A nascent type of store may be located alongside a dentist, a Pizza Hut, and a Vietnamese restaurant in a tiny business park in Mississauga, Ontario.

With a brightly lit waiting area, a registration desk, and cubicles enclosed by bullet-resistant glass, it appears to be a small local bank or perhaps a currency exchange operator.

However, Coin Nerds Inc. provides guests with something that other financial stores do not: cryptocurrency.

The founders of the store, which debuted in 2018, are among a small group of entrepreneurs who feel virtual currency has a home both offline and on Main Street.

A nascent type of store may be located alongside a dentist, a Pizza Hut, and a Vietnamese restaurant in a tiny business park in Mississauga, Ontario.

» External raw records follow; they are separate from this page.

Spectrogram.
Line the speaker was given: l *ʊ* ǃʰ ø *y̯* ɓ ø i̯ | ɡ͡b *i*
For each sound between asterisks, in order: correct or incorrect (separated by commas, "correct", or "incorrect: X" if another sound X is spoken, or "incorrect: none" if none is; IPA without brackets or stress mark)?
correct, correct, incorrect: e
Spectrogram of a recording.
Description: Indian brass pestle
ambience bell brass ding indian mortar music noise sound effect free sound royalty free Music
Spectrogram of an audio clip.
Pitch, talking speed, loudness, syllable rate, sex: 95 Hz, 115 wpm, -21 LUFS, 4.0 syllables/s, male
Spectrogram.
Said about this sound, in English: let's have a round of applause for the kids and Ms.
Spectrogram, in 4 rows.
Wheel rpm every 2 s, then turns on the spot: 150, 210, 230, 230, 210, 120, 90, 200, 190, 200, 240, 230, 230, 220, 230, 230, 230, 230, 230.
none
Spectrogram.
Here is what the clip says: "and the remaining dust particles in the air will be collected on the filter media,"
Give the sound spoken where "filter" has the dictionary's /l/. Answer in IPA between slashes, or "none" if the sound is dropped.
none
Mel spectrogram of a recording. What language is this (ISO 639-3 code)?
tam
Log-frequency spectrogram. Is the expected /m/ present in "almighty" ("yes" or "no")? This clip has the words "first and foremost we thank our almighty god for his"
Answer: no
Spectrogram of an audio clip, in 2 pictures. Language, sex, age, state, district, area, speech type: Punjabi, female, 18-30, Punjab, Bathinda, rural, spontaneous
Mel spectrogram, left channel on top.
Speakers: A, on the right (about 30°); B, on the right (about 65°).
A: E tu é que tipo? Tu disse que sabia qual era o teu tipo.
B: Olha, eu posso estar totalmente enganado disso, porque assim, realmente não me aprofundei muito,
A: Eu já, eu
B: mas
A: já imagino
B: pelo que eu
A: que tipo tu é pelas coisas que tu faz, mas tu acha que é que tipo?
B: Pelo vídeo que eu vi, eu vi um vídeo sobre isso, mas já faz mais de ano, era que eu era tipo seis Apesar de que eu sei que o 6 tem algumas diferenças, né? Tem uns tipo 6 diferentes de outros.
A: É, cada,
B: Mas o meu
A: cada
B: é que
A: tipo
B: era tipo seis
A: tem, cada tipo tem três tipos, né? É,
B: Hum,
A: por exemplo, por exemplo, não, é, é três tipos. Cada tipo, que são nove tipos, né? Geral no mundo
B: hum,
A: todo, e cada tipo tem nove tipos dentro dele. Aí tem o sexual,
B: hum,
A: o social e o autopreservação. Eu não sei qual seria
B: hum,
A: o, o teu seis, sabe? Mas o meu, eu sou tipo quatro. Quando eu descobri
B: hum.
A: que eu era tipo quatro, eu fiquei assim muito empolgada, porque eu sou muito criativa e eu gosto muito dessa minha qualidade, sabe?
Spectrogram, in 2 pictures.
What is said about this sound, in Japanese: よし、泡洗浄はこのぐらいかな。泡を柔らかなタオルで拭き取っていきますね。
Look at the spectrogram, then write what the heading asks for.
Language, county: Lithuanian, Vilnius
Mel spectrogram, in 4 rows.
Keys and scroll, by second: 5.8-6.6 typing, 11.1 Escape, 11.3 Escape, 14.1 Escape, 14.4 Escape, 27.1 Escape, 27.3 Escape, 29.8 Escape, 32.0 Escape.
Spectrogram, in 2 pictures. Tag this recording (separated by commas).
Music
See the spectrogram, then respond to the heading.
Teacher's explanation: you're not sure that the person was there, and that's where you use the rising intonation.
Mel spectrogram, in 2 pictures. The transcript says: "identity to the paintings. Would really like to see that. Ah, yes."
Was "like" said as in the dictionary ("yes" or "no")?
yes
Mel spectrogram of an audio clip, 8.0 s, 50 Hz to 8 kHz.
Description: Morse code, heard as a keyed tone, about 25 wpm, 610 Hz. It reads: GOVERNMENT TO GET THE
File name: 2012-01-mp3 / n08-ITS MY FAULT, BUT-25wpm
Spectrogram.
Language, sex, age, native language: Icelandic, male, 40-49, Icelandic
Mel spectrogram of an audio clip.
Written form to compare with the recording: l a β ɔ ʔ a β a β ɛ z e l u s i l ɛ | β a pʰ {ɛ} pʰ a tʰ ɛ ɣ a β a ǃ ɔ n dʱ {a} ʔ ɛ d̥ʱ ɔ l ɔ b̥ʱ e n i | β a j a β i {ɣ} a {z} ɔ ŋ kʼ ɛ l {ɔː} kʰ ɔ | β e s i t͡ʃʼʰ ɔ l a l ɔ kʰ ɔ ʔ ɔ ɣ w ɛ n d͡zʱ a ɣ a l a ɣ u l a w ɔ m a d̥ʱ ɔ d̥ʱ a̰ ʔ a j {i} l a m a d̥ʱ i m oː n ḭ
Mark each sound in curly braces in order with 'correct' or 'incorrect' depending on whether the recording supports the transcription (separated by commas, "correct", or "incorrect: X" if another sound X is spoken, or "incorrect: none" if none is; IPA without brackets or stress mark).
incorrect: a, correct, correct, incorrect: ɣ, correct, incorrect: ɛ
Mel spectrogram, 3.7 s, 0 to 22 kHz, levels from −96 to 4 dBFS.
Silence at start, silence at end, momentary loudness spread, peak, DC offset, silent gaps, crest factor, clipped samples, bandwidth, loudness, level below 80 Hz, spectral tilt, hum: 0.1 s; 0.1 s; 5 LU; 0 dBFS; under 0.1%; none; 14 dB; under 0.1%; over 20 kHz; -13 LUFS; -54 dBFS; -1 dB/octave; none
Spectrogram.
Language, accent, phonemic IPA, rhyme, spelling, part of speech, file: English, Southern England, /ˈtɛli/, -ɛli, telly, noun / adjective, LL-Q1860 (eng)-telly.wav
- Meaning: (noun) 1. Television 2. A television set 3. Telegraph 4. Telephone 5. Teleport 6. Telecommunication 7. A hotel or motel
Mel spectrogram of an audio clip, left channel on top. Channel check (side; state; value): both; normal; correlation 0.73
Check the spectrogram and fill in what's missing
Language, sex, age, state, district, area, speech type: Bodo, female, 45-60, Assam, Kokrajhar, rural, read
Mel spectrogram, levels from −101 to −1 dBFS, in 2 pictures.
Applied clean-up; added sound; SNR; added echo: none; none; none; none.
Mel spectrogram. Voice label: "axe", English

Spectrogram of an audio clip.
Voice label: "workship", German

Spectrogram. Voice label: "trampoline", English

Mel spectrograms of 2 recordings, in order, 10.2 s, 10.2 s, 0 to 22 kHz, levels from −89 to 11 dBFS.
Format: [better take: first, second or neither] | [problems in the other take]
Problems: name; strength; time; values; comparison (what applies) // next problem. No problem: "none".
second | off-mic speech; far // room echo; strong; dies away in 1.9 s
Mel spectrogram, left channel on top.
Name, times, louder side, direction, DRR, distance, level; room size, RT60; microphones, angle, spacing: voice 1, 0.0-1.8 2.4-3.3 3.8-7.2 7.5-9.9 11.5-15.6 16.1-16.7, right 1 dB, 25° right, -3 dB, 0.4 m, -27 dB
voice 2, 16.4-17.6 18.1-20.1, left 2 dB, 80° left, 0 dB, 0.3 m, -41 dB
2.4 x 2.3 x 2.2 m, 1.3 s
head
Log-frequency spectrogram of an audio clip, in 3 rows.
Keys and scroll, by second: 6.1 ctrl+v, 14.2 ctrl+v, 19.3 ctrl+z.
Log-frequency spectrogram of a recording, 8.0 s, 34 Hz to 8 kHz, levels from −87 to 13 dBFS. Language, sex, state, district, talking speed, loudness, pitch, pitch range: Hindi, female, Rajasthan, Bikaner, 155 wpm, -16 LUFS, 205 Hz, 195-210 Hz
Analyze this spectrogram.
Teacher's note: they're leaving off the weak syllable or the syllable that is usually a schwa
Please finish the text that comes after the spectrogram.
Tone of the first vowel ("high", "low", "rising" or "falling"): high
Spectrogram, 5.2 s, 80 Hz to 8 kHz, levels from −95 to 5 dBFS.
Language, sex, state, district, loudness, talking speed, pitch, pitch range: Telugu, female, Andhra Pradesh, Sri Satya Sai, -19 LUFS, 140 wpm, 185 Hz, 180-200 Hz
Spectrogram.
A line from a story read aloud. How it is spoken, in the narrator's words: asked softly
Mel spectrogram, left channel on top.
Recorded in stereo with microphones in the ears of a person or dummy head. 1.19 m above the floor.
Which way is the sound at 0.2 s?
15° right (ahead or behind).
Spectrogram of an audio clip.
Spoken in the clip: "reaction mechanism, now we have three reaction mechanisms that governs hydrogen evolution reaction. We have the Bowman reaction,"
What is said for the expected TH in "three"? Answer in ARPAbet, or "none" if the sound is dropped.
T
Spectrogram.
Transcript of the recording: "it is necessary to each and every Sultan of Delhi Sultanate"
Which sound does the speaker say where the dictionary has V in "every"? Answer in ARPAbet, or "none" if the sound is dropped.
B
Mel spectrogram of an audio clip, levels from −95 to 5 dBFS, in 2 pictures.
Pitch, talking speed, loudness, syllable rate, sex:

With a brightly lit waiting area, a registration desk, and cubicles enclosed by bullet-resistant glass, it appears to be a small local bank or perhaps a currency exchange operator.

However, Coin Nerds Inc. provides guests with something that other financial stores do not: cryptocurrency.

The founders of the store, which debuted in 2018, are among a small group of entrepreneurs who feel virtual currency has a home both offline and on Main Street.

Their proprietors claim that physical exchanges improve the experience of buying and selling bitcoin, which is often done through online exchanges like Coinbase Global Inc. or Binance Holdings Ltd. Mr. Hack believes that while such platforms are popular, they might be intimidating to consumers who are unfamiliar with cryptocurrency markets.

“We’ve noticed an attrition rate with cryptocurrency, where people will deposit $500 or $1,000 into an exchange but have no idea what to do with it, or they’ll simply say, ‘You know what, this is too difficult for me.’ “I’m leaving,” he said.

Customers can speak to someone practically instantly if they have an issue at a staffed crypto exchange with an open-door policy; internet exchanges, on the other hand, have been chastised for being slow to respond to client concerns.

According to Baptiste Lac, co-founder of Comptoir des Cybermonnaies, a physical exchange owned by Satoshi Dev SAS based in Bordeaux, France, the physical nature of real-life storefronts engenders trust in those skeptical of the largely unregulated crypto industry, which has become a hotbed for scams.

“When a newbie arrives—especially a more traditional investor wanting to buy through their broker—they can check Google to see whether we are secure, if we are licensed by French regulations, and if they can spend the significant sum that they might not feel safe spending online,” Mr. Lac explained.

Comptoir des Cybermonnaies, unlike Coin Nerds, does not accept cash because it is cautious of being involved in money-laundering schemes and is unwilling to disrupt the open plan nature of the store with security precautions.

However, taking cash for cryptocurrency is the raison d’être of Bitcoin Store, a chain of three physical exchanges established in Croatia.

According to Mario Radosevic, chief marketing officer of Digital Assets d.o.o., which operates Bitcoin Store, Croatia, which is not a member of the eurozone and uses the kuna as currency, is still a cash-heavy nation.

According to him, a real exchange opens up the crypto market to cash-carrying Croatians, many of whom are distrustful of banks. It also serves as a billboard for the company, which also provides an online service, as well as a venue where curious residents may ask any questions they have regarding cryptocurrency, he noted.

Crypto ATMs, which allow users to purchase and sell cryptocurrencies with a bank card or cash, provide consumers with another way to interact with currencies that cannot be touched.

El Salvador, which became the first country to accept bitcoin as legal cash last month, has 200 crypto ATMs in operation. Citizens can also withdraw their cryptocurrency funds in cash via 50 staffed branches of Chivo, the country’s official bitcoin wallet brand, located throughout the country, according to Salvadoran President Nayib Bukele.